Ethics of patient bathing
- 1Mar 24, '09 by discontentmentCould someone please help me with this delimna.
First and foremost, I want to start this off by saying.... I dont mind to bathe a patient. I quit one job and took another with a lower patient ratio in order to be able to bathe patients and provide better care for my patients on a daily basis. Herein lies the problem. In working one night recently, i had three patients (work on a icu stepdown unit), one patient was on bedrest till the mornining and didnt want to bathe until he could get up a poop on the commode, he wanted to bathe himself. Another was an 80 yo with PNE, HCAPS she was asked at MN replied it was too late, then asked again at 5 am, replied it was too early. It was explained to her that days may be too busy and would she like to go ahead and bathe now..... still the answer was no (mind you she had had xanax and sonata at 10p before i assumed her care and was quite sleepy) and another patient was a trauma patient, she was tachy, hypertensive, humerus broken in 3 places (not fixed yet) scaplula broken and orbital fractures, and t11-t12 fracture. she was asked multiple times, she was extremetly anxious, she didnt want to be touched, she had a 100% non rebreather on and would desat quickly without it.... wouldnt allow it to be put around her head, she had a washcloth holding it in place. she refused the multiple times she was asked.

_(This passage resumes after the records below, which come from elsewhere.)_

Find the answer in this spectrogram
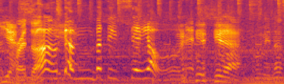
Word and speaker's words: Competizione: competizione. You almost have to say it Italian. Yes. For it to, competizione.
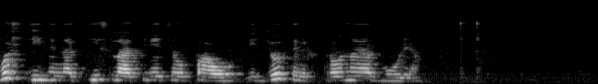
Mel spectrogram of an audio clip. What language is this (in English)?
Russian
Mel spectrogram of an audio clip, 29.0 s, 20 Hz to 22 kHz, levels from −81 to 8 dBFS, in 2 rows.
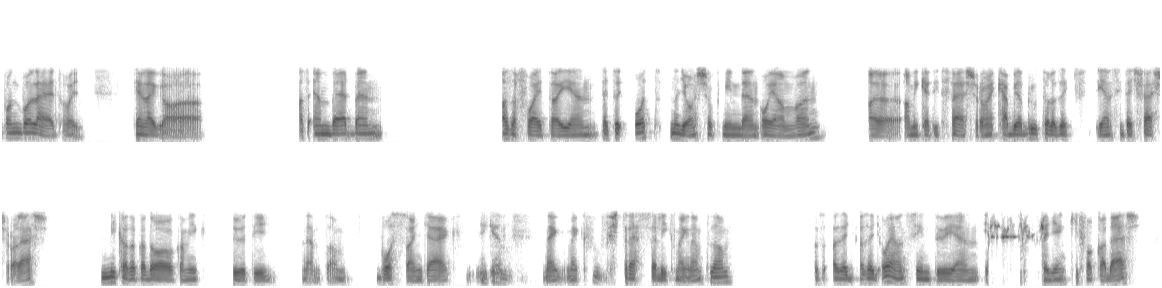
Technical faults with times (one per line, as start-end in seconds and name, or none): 26.80-27.58 codec payload misread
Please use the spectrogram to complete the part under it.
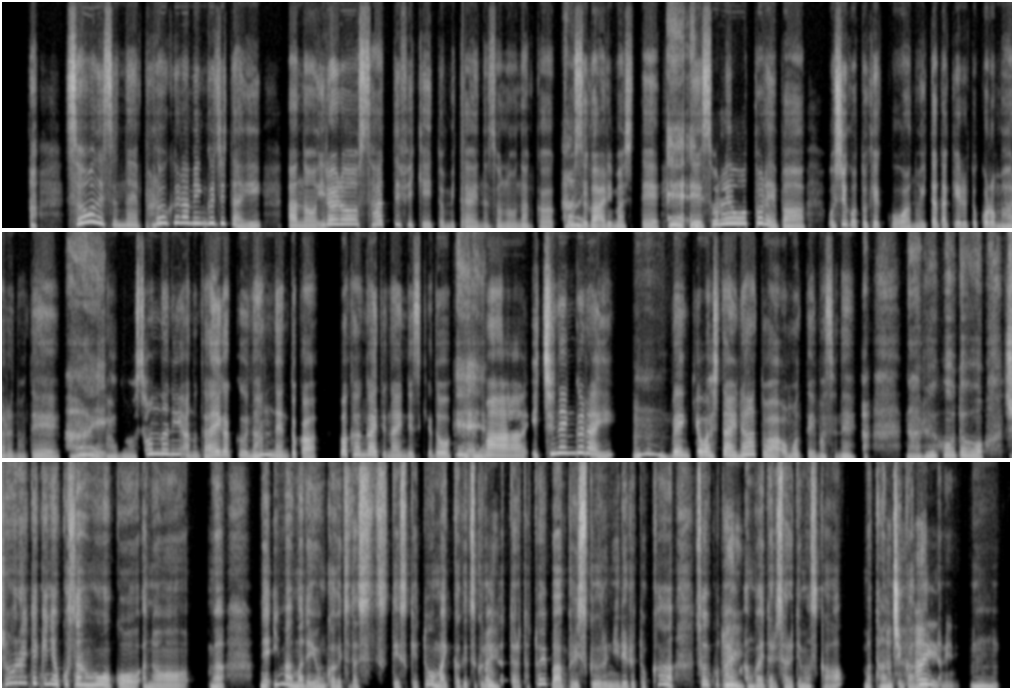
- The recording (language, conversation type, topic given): Japanese, advice, 学び直してキャリアチェンジするかどうか迷っている
- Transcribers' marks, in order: in English: "サーティフィケイト"; tapping; in English: "プリスクール"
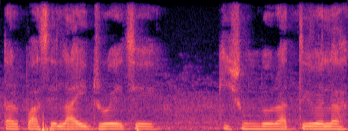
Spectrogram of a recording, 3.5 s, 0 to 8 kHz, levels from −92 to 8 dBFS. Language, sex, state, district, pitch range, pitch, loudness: Bengali, male, West Bengal, Kolkata, 155-160 Hz, 160 Hz, -15 LUFS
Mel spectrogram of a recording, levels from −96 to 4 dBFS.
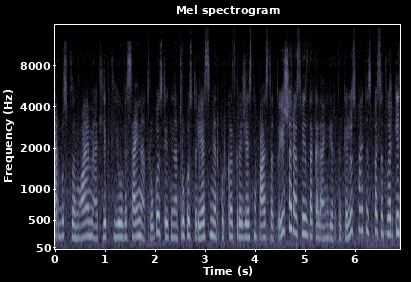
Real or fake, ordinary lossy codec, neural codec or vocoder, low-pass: fake; Opus, 24 kbps; vocoder, 44.1 kHz, 128 mel bands every 512 samples, BigVGAN v2; 14.4 kHz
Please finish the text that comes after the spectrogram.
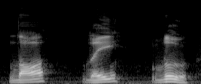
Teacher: দদটা একটু কঠিন জিহ্বার গোড়া দিয়ে বলতে হবে এবং জিহ্বার গোড়া উপরের দিকে উঠবে আইনের আভাস পাবে তা না হলে এটা দাল হয়ে যাবে কিন্তু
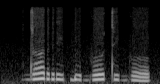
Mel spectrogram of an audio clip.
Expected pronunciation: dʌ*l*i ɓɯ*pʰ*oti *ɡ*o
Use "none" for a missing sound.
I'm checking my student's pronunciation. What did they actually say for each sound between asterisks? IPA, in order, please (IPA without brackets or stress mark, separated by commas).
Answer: r, b, b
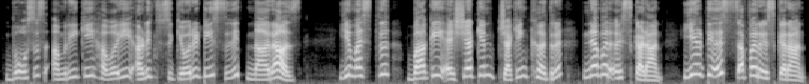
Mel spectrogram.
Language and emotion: Kashmiri, disgusted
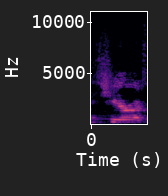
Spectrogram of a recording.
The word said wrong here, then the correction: Katsuhiro: Tomo? Katsuhiro. Katsuhiro.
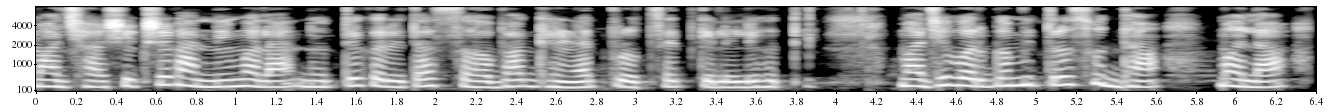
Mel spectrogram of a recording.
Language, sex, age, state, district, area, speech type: Marathi, female, 18-30, Maharashtra, Bhandara, rural, spontaneous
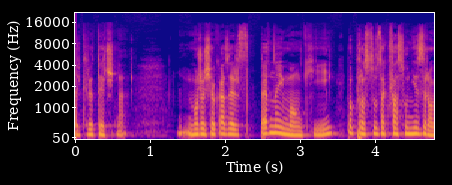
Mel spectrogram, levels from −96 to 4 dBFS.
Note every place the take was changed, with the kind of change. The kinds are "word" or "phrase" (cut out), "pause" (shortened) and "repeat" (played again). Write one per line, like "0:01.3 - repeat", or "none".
0:02.2 - word
0:03.6 - pause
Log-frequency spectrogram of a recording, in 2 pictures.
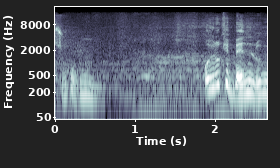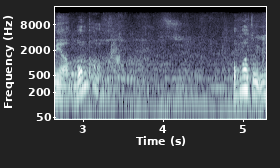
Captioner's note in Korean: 의아한 숨소리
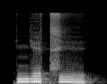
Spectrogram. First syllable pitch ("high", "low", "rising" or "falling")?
high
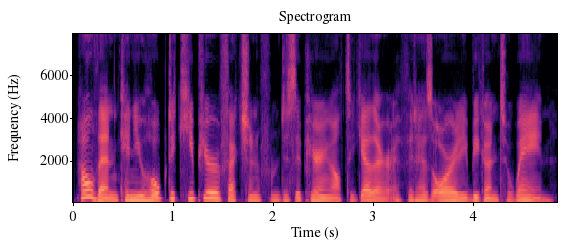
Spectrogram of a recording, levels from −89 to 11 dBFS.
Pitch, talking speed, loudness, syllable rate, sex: 185 Hz, 235 wpm, -18 LUFS, 6.4 syllables/s, female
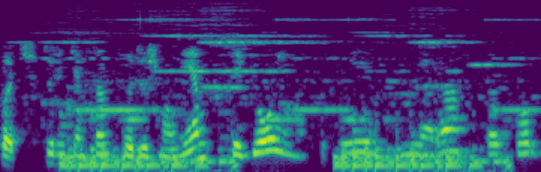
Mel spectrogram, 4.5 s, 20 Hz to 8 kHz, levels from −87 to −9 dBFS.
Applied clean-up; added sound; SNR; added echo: classical method Wiener filter.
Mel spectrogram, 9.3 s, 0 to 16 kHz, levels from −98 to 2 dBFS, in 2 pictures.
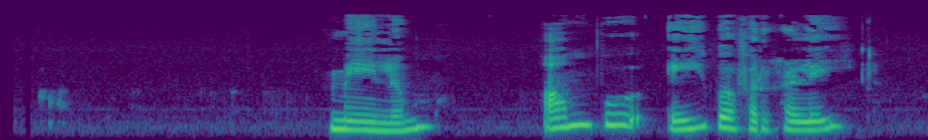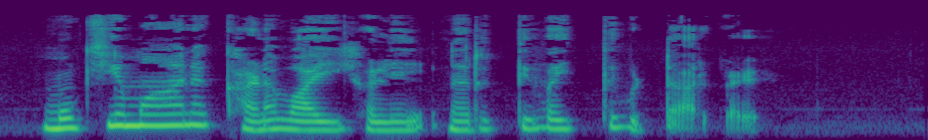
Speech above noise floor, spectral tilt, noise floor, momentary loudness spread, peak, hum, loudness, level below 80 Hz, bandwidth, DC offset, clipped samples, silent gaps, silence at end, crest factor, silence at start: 42 dB; -5 dB/octave; -71 dBFS; 11 LU; -12 dBFS; none; -31 LUFS; -82 dBFS; 11.5 kHz; under 0.1%; under 0.1%; none; 0.85 s; 20 dB; 1.65 s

all three of the patients were A/O X3, there were no overt signs of filth, infection or otherwise.
the problem? my nurse manager was asking coworkers today if they felt that the patients really felt that way about getting a bath .
I feel that it is unethical to force someone to bath when they do not want to...... AM I wrong???????
Please feel free to be honest.....
I am really perplexed at why you wouldnt just ask the patient if they had been asked to bathe?????
- 0Mar 24, '09 by mochabeanI know that me and the other nursing assistants I work with are fed up with patients who want to be bathed late in the afternoon. During that time of day we have vitals, accuchecks, discharges, new admits, etc. We give patients until 11am to get bathed. The patient will be asked at least 3 times if they want to bathe and if they refuse, then that is charted. You can't force someone to take a bath unless they're really funky.
- 1Mar 24, '09 by michelle126THis is such a big issue in LTC. Management thinks every one must get a bath as scheduled or else. LOL. Hey, you ask, remind them that is is best for xyz purpose or that you might not be able to do it at xyz time then you chart of pt refusal. Heaven forbid you don't chart that you went thru hoops to give them a bath...you might be looked at as being lazy.
- 0Mar 24, '09 by retiredladyIf it's ltc, ask the patient what time he bathed at home. My father is in one and he gets so mad when they want to bathe him in the morning (usually when Price is Right is on, ha, ha) he always took one in the evening, but now takes one in the afternoon, but not when his favorite afternoon show is on. In the hospital, it should be offered and they can refuse. But, when I have talked to several people who have recently have been in the hospital, it wasn't even offered unless asked. If I am visiting, I will change the bed for them (cause I know that can help) and I always get thank yous.
- 1Mar 24, '09 by rn2bnwii would have a fit if i was in the hosptial and someone was waking me up all night trying to give me a bath. for goodness sake they need their sleep. i have gone to A LOT Of facilities and have only given a night shift bath once and that was a their request. the place i go to now most has had one pt asking for a night shift spa but we couldn't safely staff the other pts to accomodate that request otherwise we have done it.
- 3Mar 24, '09 by rnmi2004I'm thinking the main reason they refused was because it was night shift. You can offer, but they can refuse.
I'll be honest--if I were the patient who had the Xanax & Sonata, and then was asked repeatedly if I wanted to bathe--I'd be pretty irate.
I think that patient's need to get at least a few hours of uninterrupted sleep at night takes precedence over bathing, and it should be done during day hours. I'm not talking about ventilated/sedated patients in the ICU, but those who are with it enough to communicate their wants and needs.
- 2Mar 24, '09 by Batman24Asking a patient who takes meds at 10pm who is sleepy if they want a bath at midnight and again at 5am is a waste of time. She's drugged and tired and that is too late and too early unless she's had accident. I agree with her.
Asking an already anxious trauma patient again and again throughout the night if they want a bath when they are afraid of not being able to breathe will only make them more anxious. Let them be.
It's best to let them get their rest and do a little clean up when they are awake especially if they aren't incontinent or smelly.